Up to that point in the film, the audience has basically been watching
a very gory version of a Brian de Palma movie. The photographer becomes
obsessed with the murderer, and it is only a matter of time before the
killer realizes that he's being followed and who is doing it. The best
scenes in the film result from the dramatic tension generated by the
killer's gradual awareness of the photographer's presence, the
photographer's fear of discovery, and the even greater fear Leon must face
when the killer connects the dots and starts to stalk back.
That much was a brilliantly realized psychological crime thriller. The
only thing that made it a horror film was that the actual murders were
pictured in far more graphic detail than de Palma would limn it.
Then the film takes a mysterious turn into the Twilight Zone.
The killer is about to be overpowered by one of his victims, a large
brawny tough, when the subway operator appears, and intervenes ... on
behalf of the killer! He tells the killer that he is sorely disappointed
The killer soon captures the photographer, the latter passes out, but
he awakens in another location, none the worse for wear except for some
curious runes etched into the skin on his chest.
Since the film is quite a good genre effort and I'm now straying too far into spoiler
territory, I can't really tell you the rest of the story, other to say
that the explanation places the film securely in the horror genre.
This film was the first American effort from Japanese hot-shot Ryuhei
Kitamura, and was adapted (faithfully, by all accounts) from a short story
by horror maven Clive Barker. The film was produced by Lionsgate in its
drive to take over the gorehound and torture porn market, an effort which
saw them reap substantial profits from such fare as the Saw and Hostel

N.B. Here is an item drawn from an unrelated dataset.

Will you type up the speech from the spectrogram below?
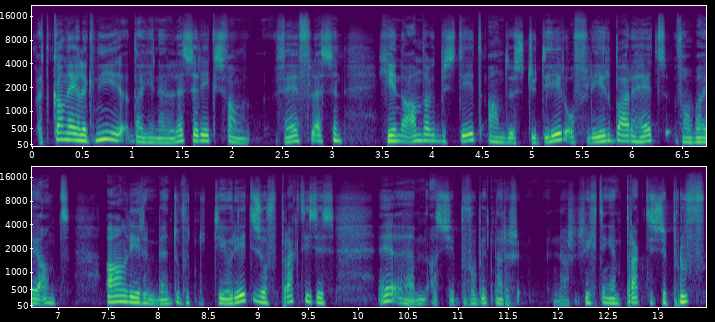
Het kan eigenlijk niet dat je in een lessenreeks van vijf lessen geen aandacht besteedt aan de studeer- of leerbaarheid van wat je aan het aanleren bent, of het nu theoretisch of praktisch is. Als je bijvoorbeeld naar, naar richting een praktische proef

That's a great pedigree for this sort of film. As this particular film
was about to be released, however, Lionsgate had a change of management

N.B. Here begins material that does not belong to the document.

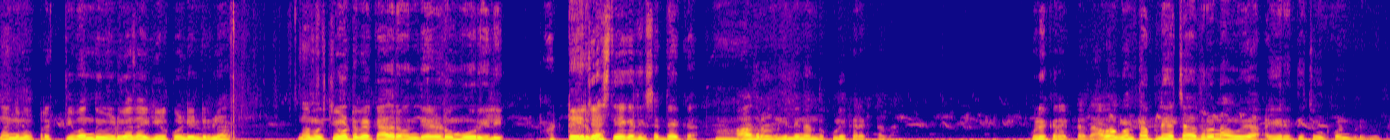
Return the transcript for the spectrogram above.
ನಾನು ನಿಮಗೆ ಪ್ರತಿಯೊಂದು ವಿಡಿಯೋದಾಗ ಹೇಳ್ಕೊಂಡಿನ್ರಿ ನಾ. ನಮಗೆ ಚಿವುಟ್ ಬೇಕಾದ್ರೆ ಒಂದೆರಡು ಮೂರು ಎಲಿ. ಇರ್ಬೇಕು. ಜಾಸ್ತಿ ಆಗ್ಯದ ಈಗ ಸದ್ಯಕ್ಕೆ. ಆದರೂ ಇಲ್ಲಿ ನಂದು ಕುಳಿ ಕರೆಕ್ಟ್ ಅದ. ಕುಳಿ ಕರೆಕ್ಟ್ ಅದ. ಅವಾಗ ಒಂದು ತಪ್ಪಲು ಹೆಚ್ಚಾದರೂ ನಾವು ಈ ರೀತಿ ಚೂಂಟ್ಕೊಂಡು ಬಿಡ್ಬೇಕು.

and a come-to-Jesus meeting with its bankers that moved it into mainstream
Hollywood territory. The ultra-violent Meat Train was taken off the

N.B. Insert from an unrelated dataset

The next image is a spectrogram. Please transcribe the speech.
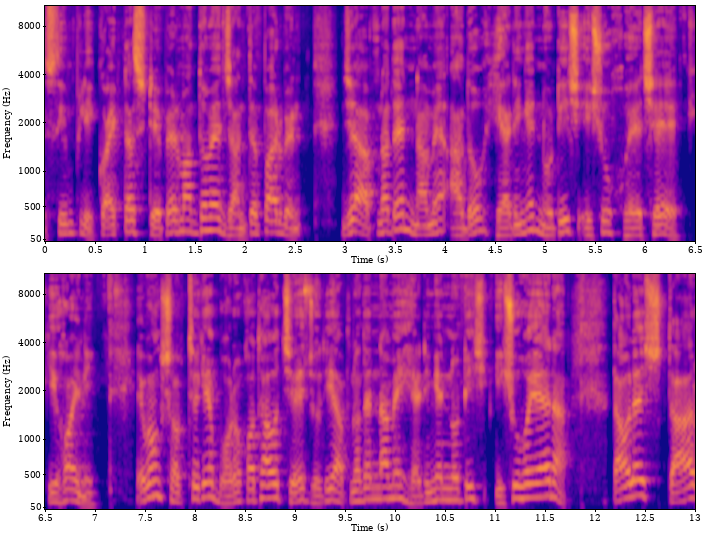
সিম্পলি কয়েকটা স্টেপের মাধ্যমে জানতে পারবেন যে আপনাদের নামে আদৌ হিয়ারিংয়ের নোটিশ ইস্যু হয়েছে কি হয়নি। এবং সবথেকে বড় কথা হচ্ছে, যদি আপনাদের নামে হিয়ারিংয়ের নোটিশ ইস্যু হয়ে যায় না, তাহলে তার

express line to a full-scale release, then shuttled off on a local line to
nowhere. Instead of the anticipated wide release, it was released into 100
theaters on August 1 with no fanfare. Clive Barker fans called for some
beheadings at Lionsgate, but those genre aficionados are relatively few in
number and had no support other than from a few scattered critics. The
brief trial turned up such dreadful box office numbers that the possibility of
expansion was obviated.
There are some parts of the story that bother me, including a few
inconsistencies in the plot. The murderer's strength and vulnerability,
for example, seem to change from scene to scene, and that creates some
confusion and exposes some typical horror film contrivance. And the
ending, which includes an explanation of sorts, is either terrifying or
silly, and I'm not sure which. In the main, however, this is a kick-ass
horror story which could give your children nightmares for weeks. (Hint:
don't let them watch.) It takes some time to develop the photographer's
character, so the audience gets involved enough to care when he begins to
disintegrate. It is filled with flashy direction, speeding the action and
slowing it down, not just to show off, but to accentuate the action. The
set design and lighting techniques are stylized and effective. There are
some set pieces that are just dazzling in their ability to put the
audience into the mind of the protagonist, highlighted by a cat-and-mouse
chase among the carcasses in a slaughterhouse.
Fair warning. Meat Train is grisly, ugly, and unremittingly bleak. It
makes SE7EN look like a brightly lit Sunday school picnic. You don't want
to see this if you are repulsed by dismemberments, graphic butchery, and
extreme brutality. I myself did not actually enjoy the film and would not
watch it again, but that's just because this sort of unpleasantness is not
my kind of experience. Setting my personal preferences aside, I have to
say that I was dazzled by the film's brilliance
and its unhesitating commitment to capture the true essence of Clive
Barker's writing. Given the odd ending (which, I am assured, is completely
faithful to the source material), I'm not sure about the actual meat on
that midnight train, but this film makes up for any lack of steak with
plenty of sizzle.